Most fishermen want to land their catch, whether for a photo opportunity or ­— especially in the case of alligator gar — to keep for the dinner table.

Gaffing a shark, which will likely be released, is not a good option. It’s impossible for alligator gar, whose entire body in encased in overlapping scales constructed of thick bone. Landing gar by hand is out of the question, as well. Their bodies are covered in ultra-slime and their near-razor sharp gill covers will inflict a severe cut to the hand every time. 

A BogaGrip or similar device will work for redfish, but not for the toothy mouths of sharks and gar. Sharks can be dangerous to land, when one can quickly twist out of a grip and inflict a mean bite on its tormenter. 

Andy Jones relies on a turbo-sized landing net to land redfish and trout — simple enough.

But gar, with their extremely long and rigid bodies, are a different story.
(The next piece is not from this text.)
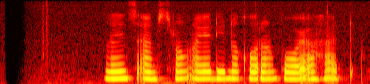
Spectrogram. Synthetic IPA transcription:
lɛnsa̰mst̪ɾɔŋʔajadinəkoɾaŋpɔa̰ɦa̰d̪

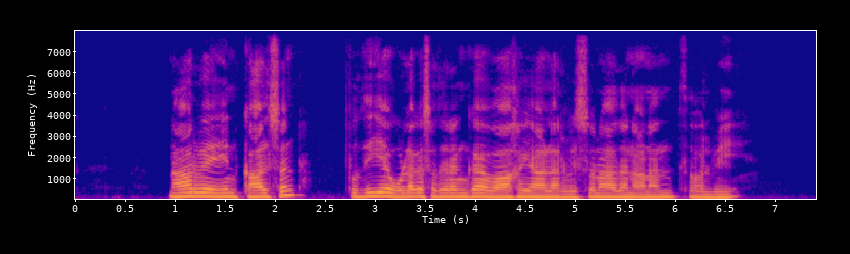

He solved the dilemma by inventing what can only be called a noose on a stick, similar to the animal-control tool commonly used by dog catchers. 

He threads a poly rope through a 6-foot length of PVC pipe and ties it to a hole he has pre-drilled near its end. (The rope should be a little longer than twice the length of pipe.)

The device is used by pulling enough rope out of its business end to make a sizeable loop. After the fish is subdued, the loop is slipped over the rod and reel beginning at the butt of the rod. 

It’s worked down the length of the rod and the line and ultimately over the fish’s head. When the loop is positioned behind the head and pectoral (side) fins, it is tightened securely by pulling rope back through the pipe. 

The entire fish may then be swung into the boat.


Dragon slayers’ swords

The Jones’ used surprisingly unsophisticated tools to bring the lake’s toothy dragons to heel, starting with their reels.

They were Penn Battle 2000 spinning reels, priced at about $100. “They hold up to these big fish pretty good,” explained the charter captain. The rods were a mixture of brands in medium to medium-heavy weights.

The reels were spooled with 30-pound PowerPro braid tipped with 3- to 4-foot, 50-pound Malon-7 nylon-coated braided wire leaders. A 5/0 to 8/0 Mustad or Gamakatsu hook is crimped to one end of the leader. 

A swivel is crimped on the other end. Before the braid is tied to the swivel, a ¾- to 1-ounce barrel sinker is threaded on the line for those to be fished as Texas rigs.

The heavy weights and large hooks seem to be overkill for the medium-weight rods, but Jones growled that he would rather use this equipment than heavy stuff (“broomsticks,” he called them) to get the maximum action from each fish.


Feeling the bite — and getting the fight

Bites from two of the three big fish they target are relatively straightforward. Redfish and bull sharks bite hard and fight doggedly. Sharks can be likened to swimming sledge hammers.

But alligator gar do different things. Sometimes a gar just mouths the bait; sometimes it slowly swims off — feeling to the angler like being hooked to the rear of a slow-moving Volkswagen. And sometimes, they tear off in a screaming run, resembling that of a big bull red.

“A dead give-away,” said Tyler Jones, “is that once they are hooked, they usually either run straight away from you or straight toward you. They seldom run sideways. And you will feel a lot of head shakes.”

“During the fight,” added brother Hunter, “you can feel the weight of their whole body move.”

A lot of how they behave depends on where they are hooked, added Tyler. 

“If they swallowed the bait, they rely more on their weight during the fight,” he said. “If they are hooked in the mouth, they are much more active. Sometimes they actually tail-walk.”

“Alligator gar over 4 feet long will jump cleanly out of the water,” said Andy in affirmation to his son’s statement. 

When a garfish mouths the bait, they coached, it is important to let the fish eat it. The bail of the reel should be opened, and the fisherman should hold the line between his forefinger and thumb as the fish takes line. 

“When to close the bait and set the hook is a judgement call,” chuckled Andy.

“Setting the hook too early rips the hook right out of their mouths. It seems to be worse with live bait.”

“I think that they hold the live bait crossways in their mouths and cruise around with it before swallowing it,” added Taylor.

“They seem to swallow cut bait quicker.”